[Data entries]
-- Opening Marker --
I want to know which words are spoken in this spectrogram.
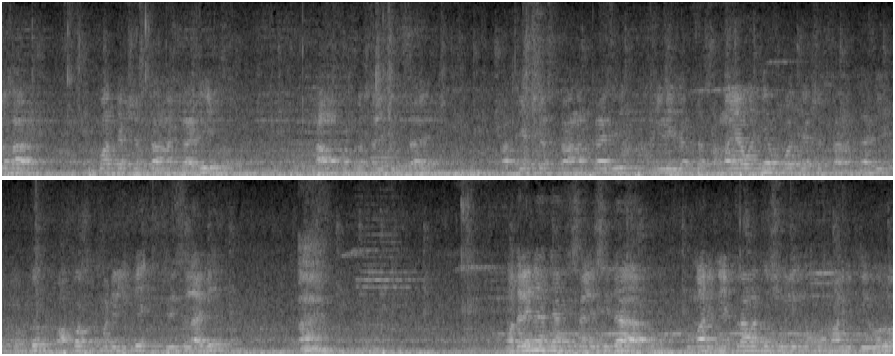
ಸಹ ಉಪಾಧ್ಯಕ್ಷ ಸ್ಥಾನಕ್ಕಾಗಿ ನಾಮಪತ್ರ ಸಲ್ಲಿಸುತ್ತಾರೆ. ಅಧ್ಯಕ್ಷ ಸ್ಥಾನಕ್ಕಾಗಿ ನೀಡಿದಂಥ ಸಮಯವನ್ನೇ ಉಪಾಧ್ಯಕ್ಷ ಸ್ಥಾನಕ್ಕಾಗಿ ಕೊಟ್ಟು ವಾಪಸ್ ಪಡೀಲಿಕ್ಕೆ ತಿಳಿಸಲಾಗಿ. ಮೊದಲನೇದಾಗಿ ಸಲ್ಲಿಸಿದ ಕುಮಾರಿ ನೇತ್ರಾವತಿ ಶಿವಲಿಂಗಪ್ಪ ಇವರು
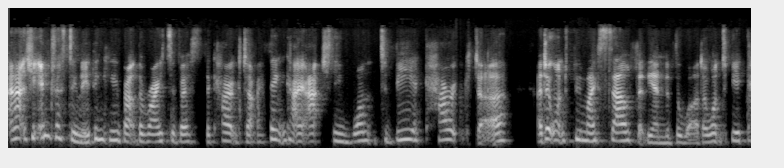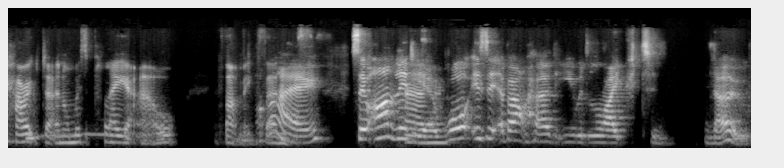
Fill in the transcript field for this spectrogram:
And actually, interestingly, thinking about the writer versus the character, I think I actually want to be a character. I don't want to be myself at the end of the world. I want to be a character and almost play it out, if that makes Why? sense. So, Aunt Lydia, um, what is it about her that you would like to know?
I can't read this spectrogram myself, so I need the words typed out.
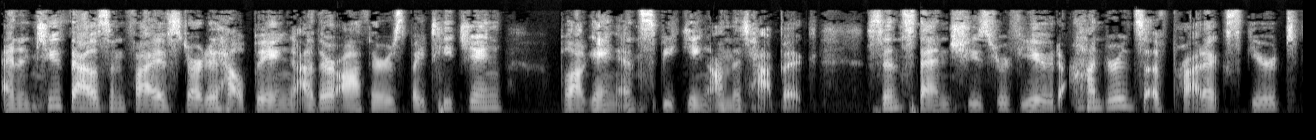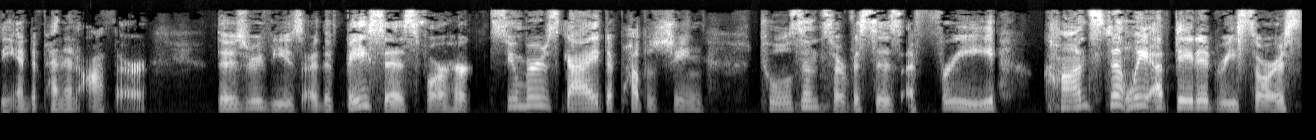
and in 2005 started helping other authors by teaching, blogging, and speaking on the topic. Since then, she's reviewed hundreds of products geared to the independent author. Those reviews are the basis for her Consumer's Guide to Publishing Tools and Services, a free constantly updated resource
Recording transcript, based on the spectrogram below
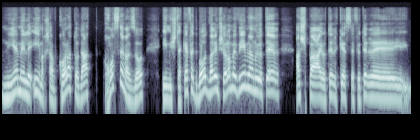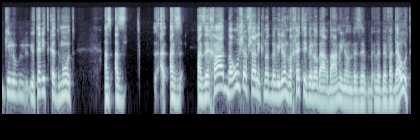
נהיה מלאים. עכשיו, כל התודעת חוסר הזאת, היא משתקפת בעוד דברים שלא מביאים לנו יותר השפעה, יותר כסף, יותר, אה, כאילו, יותר התקדמות. אז, אז, אז, אז אחד, ברור שאפשר לקנות במיליון וחצי ולא בארבעה מיליון, וזה ובוודאות,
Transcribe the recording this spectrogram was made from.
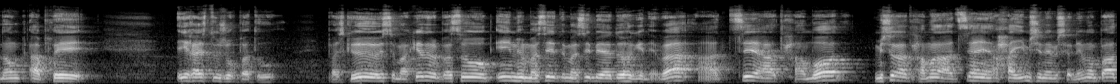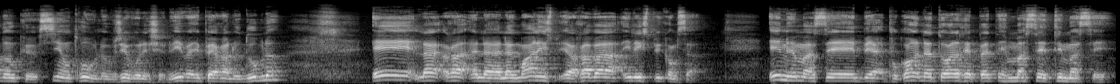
donc après, il reste toujours pas tout. Parce que c'est marqué dans le passage, Im Hageneva, Haim. On donc, si on trouve l'objet volé chez lui, il perdre le double. Et la, la, il explique comme ça. Pourquoi la Torah répète Hemase Temase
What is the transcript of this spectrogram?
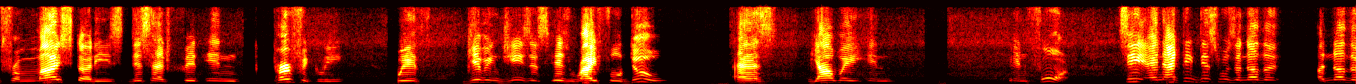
from my studies, this had fit in perfectly with giving Jesus his rightful due as Yahweh in in form. See, and I think this was another another,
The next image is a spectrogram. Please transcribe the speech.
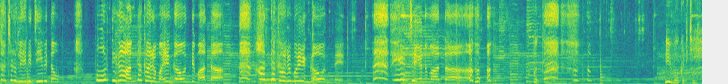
కచుడు లేని జీవితం పూర్తిగా అంధకారమయంగా ఉంది మాత. అంధకారమయంగా ఉంది. ఏం చేయను మాత. ఒకటి చెయ్యి.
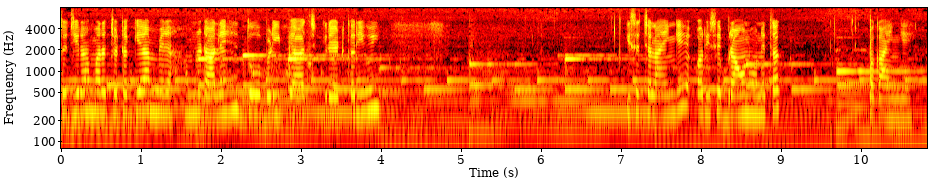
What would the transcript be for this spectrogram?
तो जीरा हमारा चटक गया। मैं, हमने डाले हैं दो बड़ी प्याज ग्रेट करी हुई। इसे चलाएँगे और इसे ब्राउन होने तक पकाएँगे।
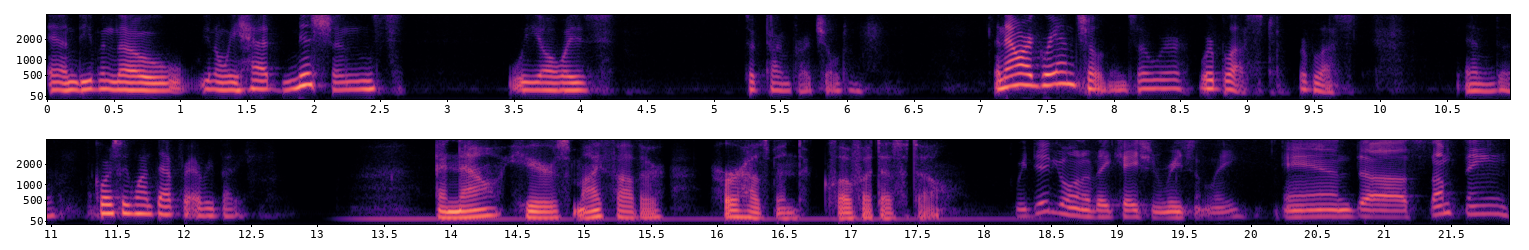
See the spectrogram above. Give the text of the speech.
And even though, you know, we had missions, we always took time for our children and now our grandchildren. So we're we're blessed. We're blessed, and uh, of course we want that for everybody. And now here's my father, her husband, Clova Desatel. We did go on a vacation recently, and uh, something.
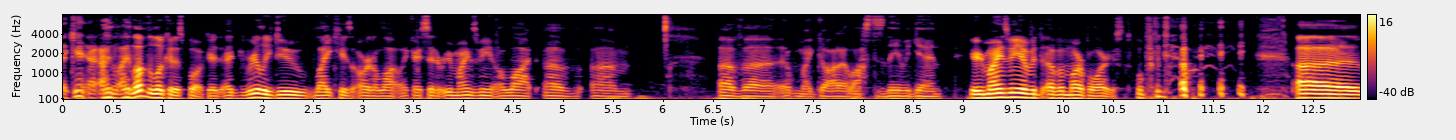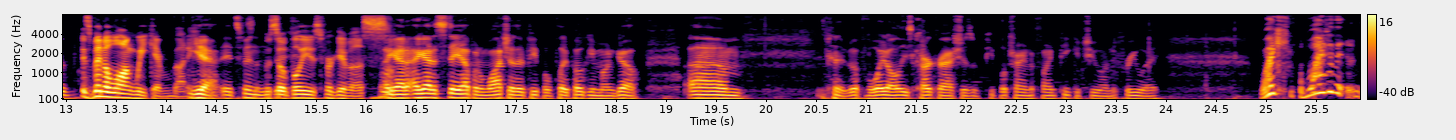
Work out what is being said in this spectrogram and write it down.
again, I, I love the look of this book. I, I really do like his art a lot. Like I said, it reminds me a lot of um, of uh, oh my god, I lost his name again. It reminds me of a, of a Marvel artist. We'll put it that way. Uh, It's been a long week, everybody. yeah, it's been. So please forgive us. I got I got to stay up and watch other people play Pokemon Go. Um, avoid all these car crashes of people trying to find Pikachu on the freeway. Why? can- Why do they?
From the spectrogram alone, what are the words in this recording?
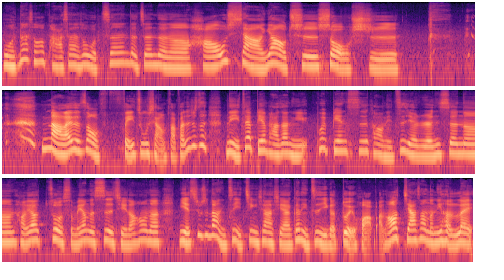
我那时候爬山的时候，我真的真的呢好想要吃寿司，哪来的这种？肥猪想法，反正就是你在边爬山，你会边思考你自己的人生呢，好要做什么样的事情，然后呢，也就是让你自己静下心来跟你自己一个对话吧。然后加上呢，你很累，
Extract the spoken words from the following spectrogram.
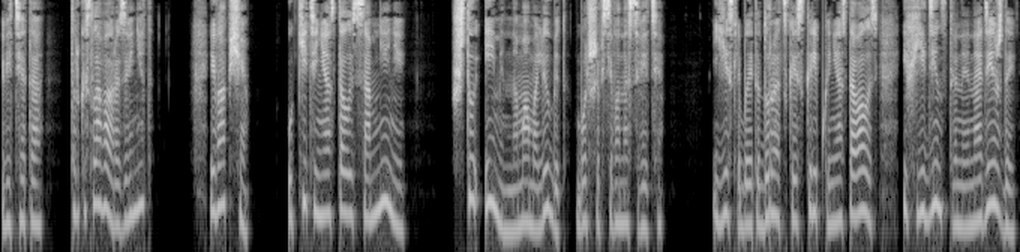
Ведь это только слова, разве нет? И вообще, у Кити не осталось сомнений, что именно мама любит больше всего на свете. Если бы эта дурацкая скрипка не оставалась их единственной надеждой,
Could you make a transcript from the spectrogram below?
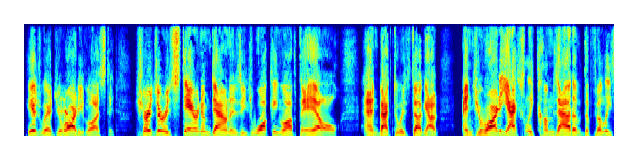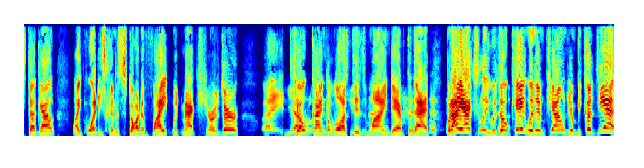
here's where Girardi lost it. Scherzer is staring him down as he's walking off the hill and back to his dugout. And Girardi actually comes out of the Phillies dugout like what? He's going to start a fight with Max Scherzer? Uh, yeah, Joe kind of lost his mind after that. but I actually was okay with him challenging because, yeah,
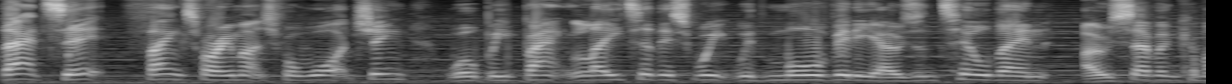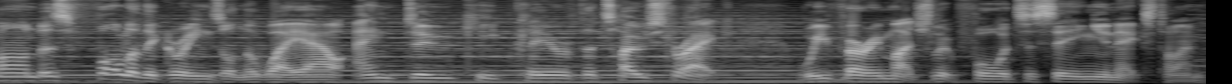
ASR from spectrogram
That's it. Thanks very much for watching. We'll be back later this week with more videos. Until then 0 7 CMDRs follow the greens on the way out and do keep clear of the toast rack. We very much look forward to seeing you next time.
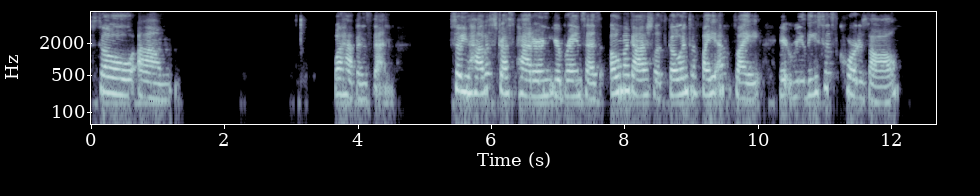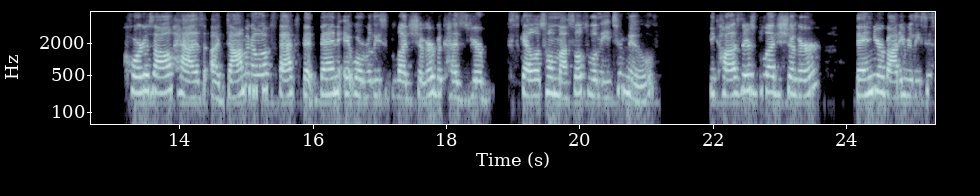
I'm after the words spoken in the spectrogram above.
So um, what happens then? So you have a stress pattern, your brain says, oh my gosh, let's go into fight and flight. It releases cortisol cortisol has a domino effect that then it will release blood sugar because your skeletal muscles will need to move. Because there's blood sugar, then your body releases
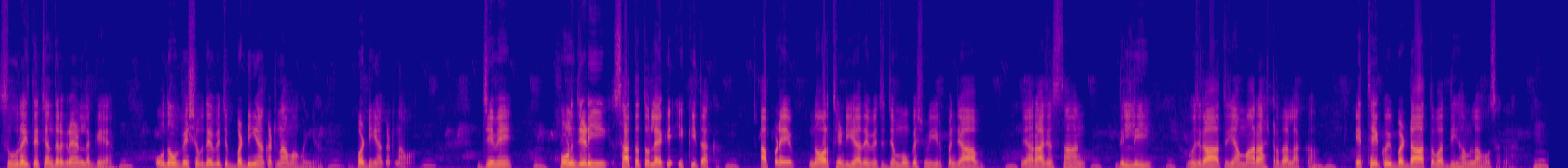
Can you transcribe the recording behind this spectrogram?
ਸੂਰਜ ਤੇ ਚੰਦਰ ਗ੍ਰਹਿਣ ਲੱਗੇ ਆ। ਉਦੋਂ ਵਿਸ਼ਵ ਦੇ ਵਿੱਚ ਵੱਡੀਆਂ ਘਟਨਾਵਾਂ ਹੋਈਆਂ ਵੱਡੀਆਂ ਘਟਨਾਵਾਂ। ਜਿਵੇਂ। ਹੁਣ ਜਿਹੜੀ 7 ਤੋਂ ਲੈ ਕੇ 21 ਤੱਕ। ਆਪਣੇ ਨਾਰਥ ਇੰਡੀਆ ਦੇ ਵਿੱਚ ਜੰਮੂ ਕਸ਼ਮੀਰ ਪੰਜਾਬ। ਜਾਂ ਰਾਜਸਥਾਨ। ਦਿੱਲੀ। ਗੁਜਰਾਤ ਜਾਂ ਮਹਾਰਾਸ਼ਟਰ ਦਾ ਇਲਾਕਾ ਇੱਥੇ ਕੋਈ ਵੱਡਾ ਅੱਤਵਾਦੀ ਹਮਲਾ ਹੋ ਸਕਦਾ ਹੂੰ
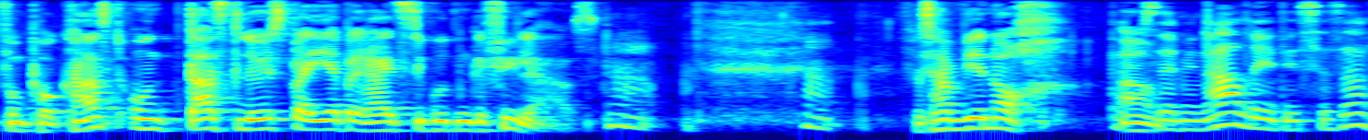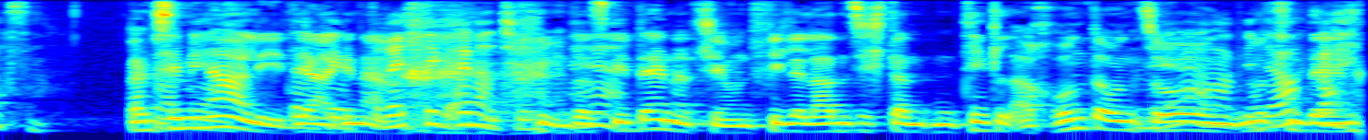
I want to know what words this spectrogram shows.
vom Podcast und das löst bei ihr bereits die guten Gefühle aus. Was haben wir noch? Beim Ah, Seminarlied ist das auch so. beim Bei Seminarlied, ja gibt genau. richtig Energy. Das Ja. gibt Energy und viele laden sich dann den Titel auch runter und so Ja, und nutzen den,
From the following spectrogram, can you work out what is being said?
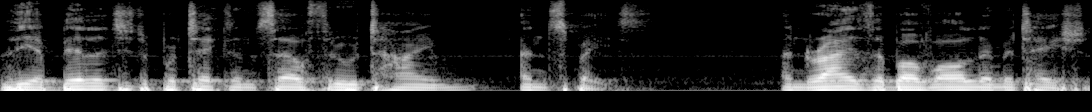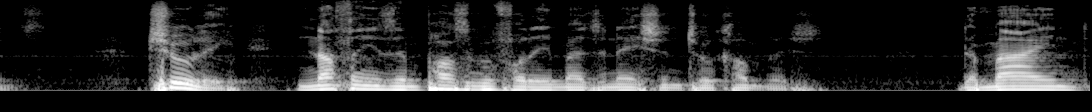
the ability to protect himself through time and space and rise above all limitations. Truly, nothing is impossible for the imagination to accomplish. The mind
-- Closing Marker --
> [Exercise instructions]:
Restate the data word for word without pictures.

> [Written solution]:
I want to know which words are spoken in this spectrogram.
ಸಹ ಉಪಾಧ್ಯಕ್ಷ ಸ್ಥಾನಕ್ಕಾಗಿ ನಾಮಪತ್ರ ಸಲ್ಲಿಸುತ್ತಾರೆ. ಅಧ್ಯಕ್ಷ ಸ್ಥಾನಕ್ಕಾಗಿ ನೀಡಿದಂಥ ಸಮಯವನ್ನೇ ಉಪಾಧ್ಯಕ್ಷ ಸ್ಥಾನಕ್ಕಾಗಿ ಕೊಟ್ಟು ವಾಪಸ್ ಪಡೀಲಿಕ್ಕೆ ತಿಳಿಸಲಾಗಿ. ಮೊದಲನೇದಾಗಿ ಸಲ್ಲಿಸಿದ ಕುಮಾರಿ ನೇತ್ರಾವತಿ ಶಿವಲಿಂಗಪ್ಪ ಇವರು
Fill in the transcript field for this spectrogram:
And actually, interestingly, thinking about the writer versus the character, I think I actually want to be a character. I don't want to be myself at the end of the world. I want to be a character and almost play it out, if that makes Why? sense. So, Aunt Lydia, um, what is it about her that you would like to know?
I can't read this spectrogram myself, so I need the words typed out.
and in 2005 started helping other authors by teaching, blogging, and speaking on the topic. Since then, she's reviewed hundreds of products geared to the independent author. Those reviews are the basis for her Consumer's Guide to Publishing Tools and Services, a free constantly updated resource
Recording transcript, based on the spectrogram below
נהיה מלאים. עכשיו, כל התודעת חוסר הזאת, היא משתקפת בעוד דברים שלא מביאים לנו יותר השפעה, יותר כסף, יותר, אה, כאילו, יותר התקדמות. אז, אז, אז, אז אחד, ברור שאפשר לקנות במיליון וחצי ולא בארבעה מיליון, וזה ובוודאות,
Transcribe the recording this spectrogram was made from.
donc après, il reste toujours pas tout. Parce que c'est marqué dans le passage, Im Hageneva, Haim. On donc, si on trouve l'objet volé chez lui, il perdre le double. Et la, la, il explique comme ça. Pourquoi la Torah répète Hemase Temase
What is the transcript of this spectrogram?
from my studies, this had fit in perfectly with giving Jesus his rightful due as Yahweh in in form. See, and I think this was another another,
The next image is a spectrogram. Please transcribe the speech.
కచుడు లేని జీవితం పూర్తిగా అంధకారమయంగా ఉంది మాత. అంధకారమయంగా ఉంది. ఏం చేయను మాత. ఒకటి చెయ్యి.
What would the transcript be for this spectrogram?
तो जीरा हमारा चटक गया। मैं, हमने डाले हैं दो बड़ी प्याज ग्रेट करी हुई। इसे चलाएँगे और इसे ब्राउन होने तक पकाएँगे।
See the spectrogram above. Give the text of the speech.
And even though, you know, we had missions, we always took time for our children and now our grandchildren. So we're we're blessed. We're blessed, and uh, of course we want that for everybody. And now here's my father, her husband, Clova Desatel. We did go on a vacation recently, and uh, something.
Work out what is being said in this spectrogram and write it down.
again, I, I love the look of this book. I, I really do like his art a lot. Like I said, it reminds me a lot of um, of uh, oh my god, I lost his name again. It reminds me of a, of a Marvel artist. We'll put it that way. Uh, It's been a long week, everybody. yeah, it's been. So please forgive us. I got I got to stay up and watch other people play Pokemon Go. Um, avoid all these car crashes of people trying to find Pikachu on the freeway. Why? can- Why do they?
From the spectrogram alone, what are the words in this recording?
我那时候爬山的时候，我真的真的呢好想要吃寿司，哪来的这种？肥猪想法，反正就是你在边爬山，你会边思考你自己的人生呢，好要做什么样的事情，然后呢，也就是让你自己静下心来跟你自己一个对话吧。然后加上呢，你很累，
Extract the spoken words from the following spectrogram.
Ведь это только слова, разве нет? И вообще, у Кити не осталось сомнений, что именно мама любит больше всего на свете. Если бы эта дурацкая скрипка не оставалась их единственной надеждой,
Could you make a transcript from the spectrogram below?
here's where Girardi lost it. Scherzer is staring him down as he's walking off the hill and back to his dugout. And Girardi actually comes out of the Phillies dugout like what? He's going to start a fight with Max Scherzer? Uh, yeah, Joe kind of lost his mind after that. but I actually was okay with him challenging because, yeah,
ASR from spectrogram
That's it. Thanks very much for watching. We'll be back later this week with more videos. Until then 0 7 CMDRs follow the greens on the way out and do keep clear of the toast rack. We very much look forward to seeing you next time.
I'm after the words spoken in the spectrogram above.
So um, what happens then? So you have a stress pattern, your brain says, oh my gosh, let's go into fight and flight. It releases cortisol cortisol has a domino effect that then it will release blood sugar because your skeletal muscles will need to move. Because there's blood sugar, then your body releases
Can you transcribe the recording behind this spectrogram?
ਸੂਰਜ ਤੇ ਚੰਦਰ ਗ੍ਰਹਿਣ ਲੱਗੇ ਆ। ਉਦੋਂ ਵਿਸ਼ਵ ਦੇ ਵਿੱਚ ਵੱਡੀਆਂ ਘਟਨਾਵਾਂ ਹੋਈਆਂ ਵੱਡੀਆਂ ਘਟਨਾਵਾਂ। ਜਿਵੇਂ। ਹੁਣ ਜਿਹੜੀ 7 ਤੋਂ ਲੈ ਕੇ 21 ਤੱਕ। ਆਪਣੇ ਨਾਰਥ ਇੰਡੀਆ ਦੇ ਵਿੱਚ ਜੰਮੂ ਕਸ਼ਮੀਰ ਪੰਜਾਬ। ਜਾਂ ਰਾਜਸਥਾਨ। ਦਿੱਲੀ। ਗੁਜਰਾਤ ਜਾਂ ਮਹਾਰਾਸ਼ਟਰ ਦਾ ਇਲਾਕਾ ਇੱਥੇ ਕੋਈ ਵੱਡਾ ਅੱਤਵਾਦੀ ਹਮਲਾ ਹੋ ਸਕਦਾ ਹੂੰ
I want to know what words this spectrogram shows.
vom Podcast und das löst bei ihr bereits die guten Gefühle aus. Was haben wir noch? Beim Ah, Seminarlied ist das auch so. beim Bei Seminarlied, ja gibt genau. richtig Energy. Das Ja. gibt Energy und viele laden sich dann den Titel auch runter und so Ja, und nutzen den,
From the following spectrogram, can you work out what is being said?
the ability to protect himself through time and space and rise above all limitations. Truly, nothing is impossible for the imagination to accomplish. The mind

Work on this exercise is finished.